Back in 1973, Tammy Wynette sang D.I.V.O.R.C.E., such was the awfulness of saying (or singing) the word out loud. Yet the topic of terrible marriages and their fallout has provided hearty fodder for filmmakers, with films from The Philadelphia Story to A Separation taking viewers through every permutation of divorce. As with death, humour often comes to the rescue when dealing with the end of a marriage, a fact that doesn’t seem to have gone unnoticed in many of these movies.
KRAMER v. KRAMER – The greatest divorce movie of all time. Kramer v. Kramer pitched Dustin Hoffman and Meryl Streep against each other as the hip Manhattan dwellers and doting parents whose marriage crumbles. The ensuing battle for custody and Hoffman’s brilliant depiction of a hapless man learning the hard way just how much his wife did is fabulous. The film looks at the psychological damage to a woman struggling to juggle it all and the insidious ways that one partner could inflict pain on another. Yet it is the relationship between the father and son that is at the heart of this film. If you manage not to weep through Streep’s speech about her son and his cloud-filled bedroom, you are a stronger viewer than me.
THE GAY DIVORCEE – Divorce is often represented on film as a shattering and complicated event, which of course it usually is. So who better to waltz in and make the subject lighter than air than Fred Astaire and Ginger Rogers?
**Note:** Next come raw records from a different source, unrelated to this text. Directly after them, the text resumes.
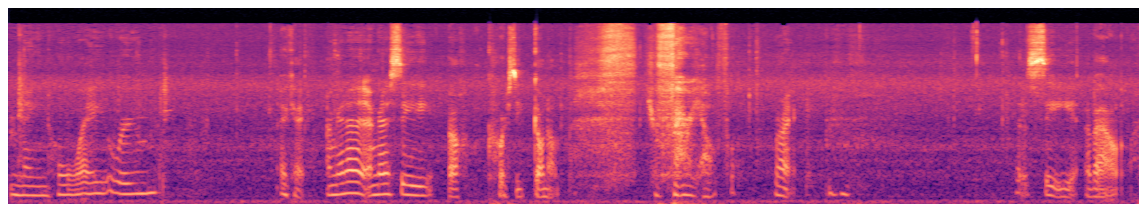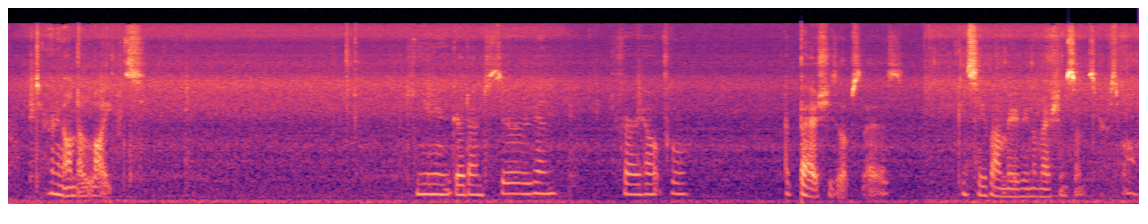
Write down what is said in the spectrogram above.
main hallway room. Okay, I'm gonna I'm gonna see oh of course you've gone up. You're very helpful. Right. Let's see about turning on the light. Can you go down to zero again? Very helpful. I bet she's upstairs. You can see about moving the motion sensor as well.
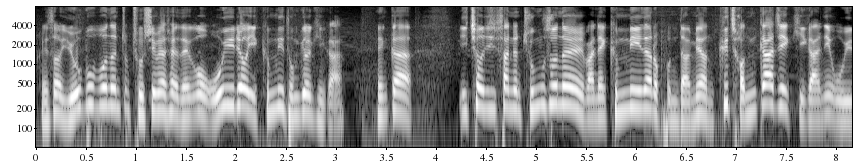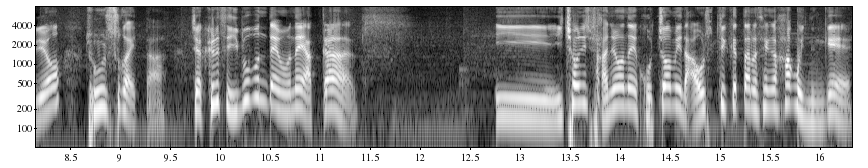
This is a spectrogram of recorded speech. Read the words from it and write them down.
그래서 이 부분은 좀 조심하셔야 되고 오히려 이 금리 동결 기간 그러니까 2024년 중순을 만약 금리 인하로 본다면 그 전까지 기간이 오히려 좋을 수가 있다. 제가 그래서 이 부분 때문에 약간 이 2024년에 고점이 나올 수도 있겠다는 생각하고 있는 게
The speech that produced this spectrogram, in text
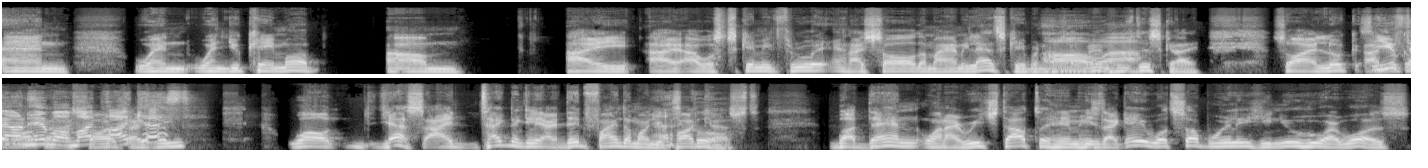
And when when you came up, um, I, I I was skimming through it and I saw the Miami landscape and I was oh, like, man, wow. who's this guy? So I look. So I you look found him on my podcast? Well, yes, I technically I did find him on That's your podcast. Cool. But then when I reached out to him, he's like, "Hey, what's up, Willie?" He knew who I was,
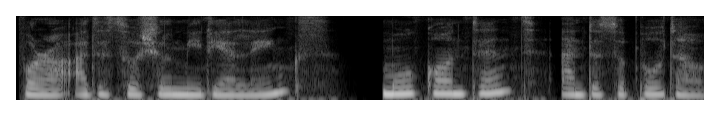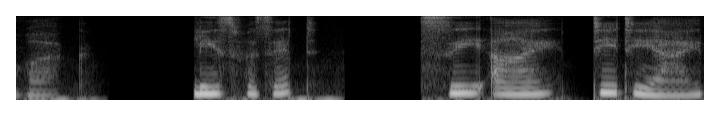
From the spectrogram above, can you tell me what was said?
For our other social media links, more content, and to support our work, please visit citti.net.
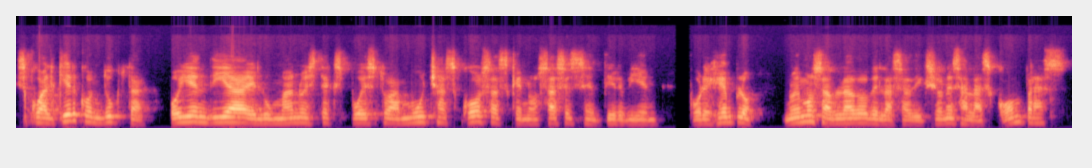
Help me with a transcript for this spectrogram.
es cualquier conducta. Hoy en día el humano está expuesto a muchas cosas que nos hacen sentir bien. Por ejemplo, no hemos hablado de las adicciones a las compras,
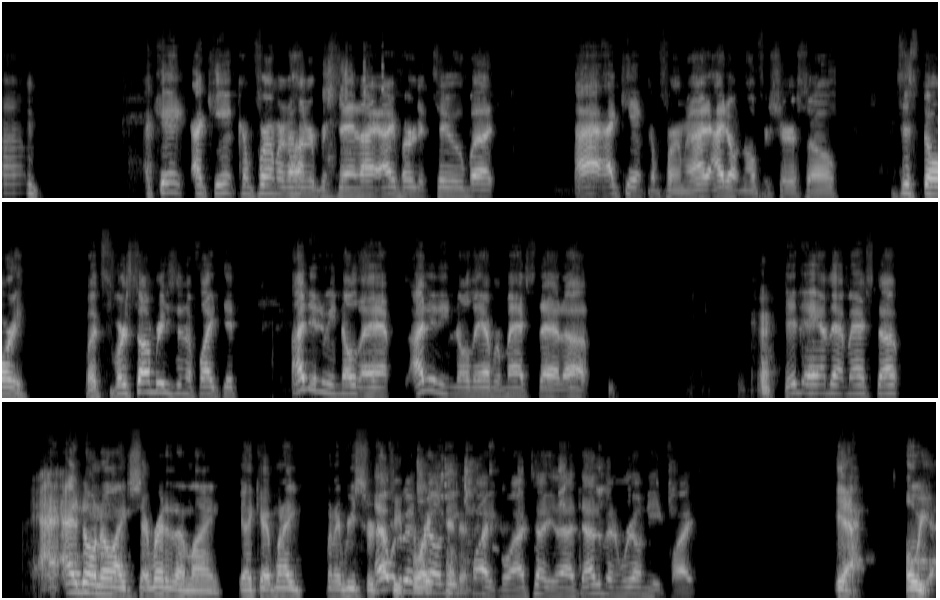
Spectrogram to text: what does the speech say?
Um, I can't I can't confirm it 100. percent I've heard it too, but I, I can't confirm it. I, I don't know for sure. So it's a story. But for some reason, the fight did. I didn't even know they have. I didn't even know they ever matched that up. Okay. Did they have that matched up? I, I don't know. I just I read it online. Like when I when I researched That would have been a real kinda, neat fight, boy. I tell you that. That'd have been a real neat fight. yeah. Oh yeah.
Based on a Broadway show, this film cut some of the original Cole Porter numbers, but retained the majestic Night and Day, which sees the dancing duo tripping their way across Hollywood’s version of an English seaside hotel ballroom. The plot is silly and more complicated than a French farce; the film as frothy and delightful as Ginger’s dresses. Divorce has never looked more charming.
THE SQUID AND THE WHALE – This film brings us back to reality with a jolt. Noah Baumbach’s earlier look at the disintegration of a marriage sees Laura Linney and Jeff Daniels as a soon-to-be-separated couple. On paper, these two have everything: great Brooklyn townhouse, interesting intellectual careers, precocious kids, cute cat…yet as things fall apart the dysfunctionality and discord rise to a crescendo. Baumbach views the collapse through the eyes of the older son, Walt (Jesse Eisenberg) and hones in on the younger son Frank’s coping mechanisms or lack thereof (a lovely performance by Owen Kline). As Bernard, Daniels brings his usual warmth to this completely oblivious and utterly pretentious character while Linney is as sharp as a razor. Unsentimental and unflinching, this is one of the most insightful films about marriage, only to be surpassed by Baumbach himself with Marriage Story.
HEARTBURN – Nora Ephron wrote a slew of fantastically successful comedies about love and romance (You’ve Got Mail, When Harry Met Sally…, Sleepless in Seattle). Yet she was inspired by her own less than successful marriage to write a hit movie. Meryl Streep plays Rachel (a thinly disguised Ephron) who falls for political columnist and serial womaniser Mark (a thinly disguised Carl Bernstein played by Jack Nichols). The stress and strain of marriage, raising small children and renovating a dilapidated home all take their toll on Rachel while her philandering spouse embarks on a long-term affair. Directed by Mike Nichols and with Ephron’s screenplay, the film is often funny and always sharp. Despite his awfulness, Nicholson’s Mark is charming, stimulating and obviously very much in love with his wife and children. Streep’s portrayal of a woman fighting her better instincts in order to save her marriage, only for her to finally see the light and break free is as close to Ephron as you can get. As Ephron famously quipped years later: ‘If your husband is having an affair with a bellhop, have Meryl Streep play you…She plays all of us better than we play ourselves‘.
SCENES FROM A MARRIAGE – Originally a TV miniseries, Ingmar Bergman’s beautiful big-screen adaptation has Liv Ullman (Marianne) and Erland Josephson (Johan) as the couple in an increasingly disintegrating marriage. The film focusses on a variety of issues throughout the ten-year marriage from unwanted pregnancy to extramarital affairs, divorce and subsequent partners. Although for much of the 168 minutes the couple are no longer married, the echoes from their life together resonate over the subsequent years and cinematic minutes. While a portrait of a marriage unravelling, it is also a tale of the power of love that brought this couple together and binds them even when they are apart.
IT’S COMPLICATED – It’s Ironic could also be the title of this film for it is hugely ironic that a woman who appears in three of the films on this list should be renowned for having one of the most rock-solid marriages in Hollywood history. It’s Complicated sees Meryl Streep as Jane opposite Alec Baldwin’s Jake as a divorced middle-aged couple with grown-up kids who manage to make their separation very complicated indeed. Streep and Baldwin make an excellent pair and the latter is on excellent form as the somewhat foolish but incredibly attractive ex. The sappy kids are a bit annoying, but this film is all about the oldies: Streep, Baldwin and Steve Martin as Jane’s new love interest seem to be having a ball.